“I don’t know. Matrix did pretty well [laughs].”
But isn’t this more overtly religious?
“But it’s not, though. C.S. Lewis was more outspoken as a Christian, which is the only thing that’s more overt about this. What people are calling allegory -- which it’s not, it’s supposition -- what they’re calling allegory is less present in this book than it was in The Matrix. I mean Matrix, you had this character Neo, he was chosen, he died, he came back, he saved the world: that’s the Resurrection story. In Lord of the Rings there’s a resurrection story. In Star Wars there’s a resurrection story. It’s only because of who C.S. Lewis is that this is considered any more allegorical than any of those stories. The Resurrection story has featured in different cultures and different stories throughout generations. I think it’s the climate right now that has brought attention to that.”

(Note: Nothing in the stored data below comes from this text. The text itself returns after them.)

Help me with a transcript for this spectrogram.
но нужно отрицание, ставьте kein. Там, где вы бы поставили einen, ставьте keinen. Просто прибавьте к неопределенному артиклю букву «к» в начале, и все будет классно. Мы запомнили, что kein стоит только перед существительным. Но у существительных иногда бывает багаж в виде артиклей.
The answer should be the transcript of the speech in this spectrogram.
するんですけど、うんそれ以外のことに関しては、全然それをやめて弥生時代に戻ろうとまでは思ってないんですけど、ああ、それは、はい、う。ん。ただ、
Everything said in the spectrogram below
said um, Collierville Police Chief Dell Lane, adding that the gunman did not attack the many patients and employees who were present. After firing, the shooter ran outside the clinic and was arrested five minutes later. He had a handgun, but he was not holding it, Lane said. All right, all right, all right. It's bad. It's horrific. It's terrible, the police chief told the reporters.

But the whole sequence of Aslan’s death and resurrection, you’ve got the two women – Mary Magdalene/Virgin Mary -- the humiliation and the cutting of Aslan’s mane, the beating of Aslan/Christ, the breaking of the Stone Table (tablets) – all these things make it closer to the Christian version of the Resurrection story than to any other version.

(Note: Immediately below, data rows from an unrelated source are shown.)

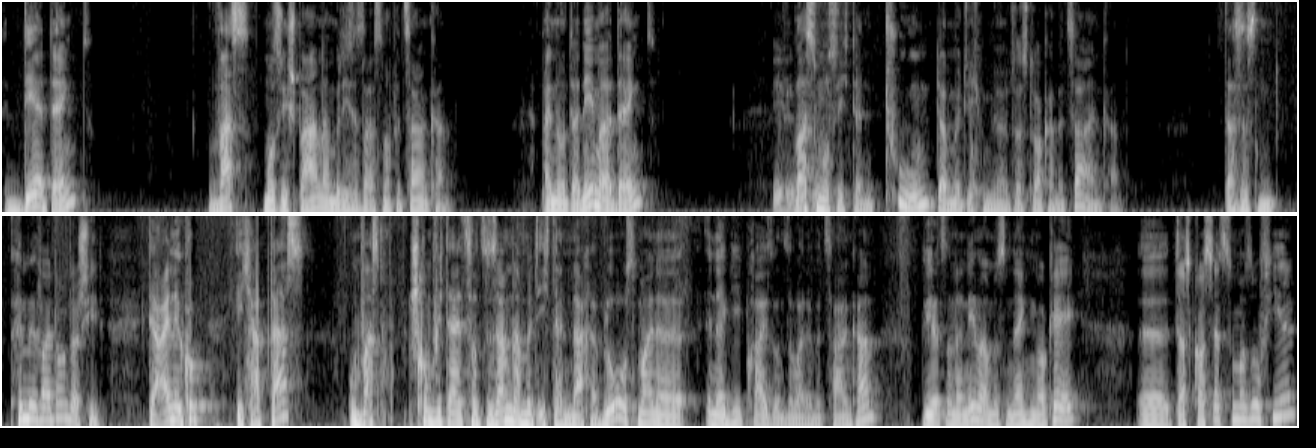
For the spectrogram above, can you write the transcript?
der denkt, was muss ich sparen, damit ich das alles noch bezahlen kann. Ein Unternehmer denkt, was muss ich denn tun, damit ich mir das locker bezahlen kann. Das ist ein himmelweiter Unterschied. Der eine guckt, ich habe das und was schrumpfe ich da jetzt so zusammen, damit ich dann nachher bloß meine Energiepreise und so weiter bezahlen kann. Wir als Unternehmer müssen denken, okay, äh, das kostet jetzt nun mal so viel.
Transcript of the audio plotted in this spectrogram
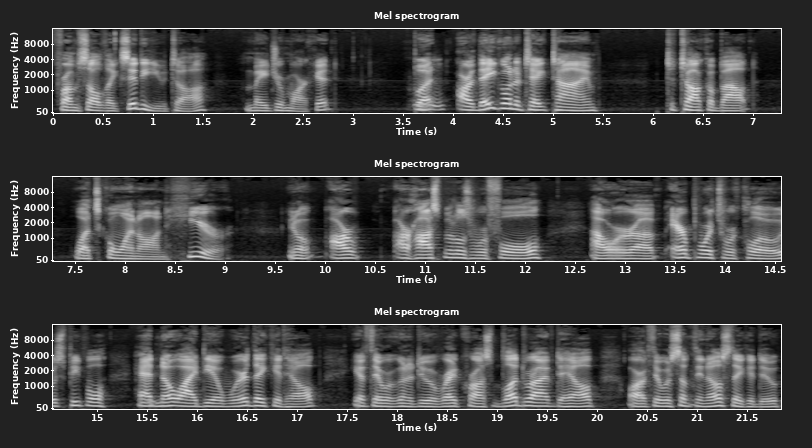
from Salt Lake City, Utah, a major market. But are they going to take time to talk about what's going on here? You know, our our hospitals were full, our uh, airports were closed. People had no idea where they could help, if they were going to do a Red Cross blood drive to help, or if there was something else they could do.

“It’s two little girls in this case [laughs] . . . You know, I don’t believe C.S. Lewis was that literal in his allegory. I think he would be mortified to think that people were taking it that literally. I don’t think he ever set out to re-write the Bible in different terms or anything like that. I think he wrote this story for his goddaughter, and he obviously integrated a lot of his personal beliefs. But I think it diminishes the project to call it allegory because it’s more than that. To me it’s more a story about family. All of that aside, it’s a story about a family dealing with a situation they have no power over, that goes to Narnia and their rivalries become epic, Edmund’s betrayal becomes life and death. And it’s about a family pulling back together in order to overcome evil, and that’s the heart of the story.”
But how do you feel about the passions that the project has raised within the evangelical movement, for instance? They have been expressing worries from the start about what will and won’t be in the film?
“Definitely there’s a concern from fans, you know? Of all belief systems, there was a concern that we were true to the book and I was very sympathetic to that. As I say, I grew up with it, I cared a lot about what was in there, and I think it’s perfectly valid for all of those fans to be protective of a piece of material that they’re very close to.”
How is Prince Caspian coming along?
“Prince Caspian, we’ve started thinking about the story and thinking, you know, as I did in this film, about trying and finding more of the emotional journey of the kids, and finding what that next emotional journey is. There’s a wonderful aspect to Caspian which is that rediscovery of this world, of the kids going back and remembering with nostalgia this experience, and then that very emotional thing of the fact that Peter and Susan, at the end of Caspian, don’t get to go back. So I think again, there’s a really heartfelt story there.”
Lord of the Rings won a lot of Oscars. Do you think this has the same chance?
“[Laughs] No, I don’t. In all seriousness I don’t. And you don’t want, as a filmmaker, to be making a film for that purpose. Obviously everyone will be very happy if it does. The strange thing about making a film in New Zealand is that people in New Zealand seem to think that any film made there will win Oscars. It feels like a cultural expectation now. So people would say that to me. I’d be in some small town and they’d say, ‘Good luck at the Oscars’ and I’m like, ‘I haven’t even started shooting it yet.’”
NB: The Chronicles of Narna has received three Oscar nominations: Best Achievement in Makeup, Best Achievement in Sound, and Best Achievement in Visual Effects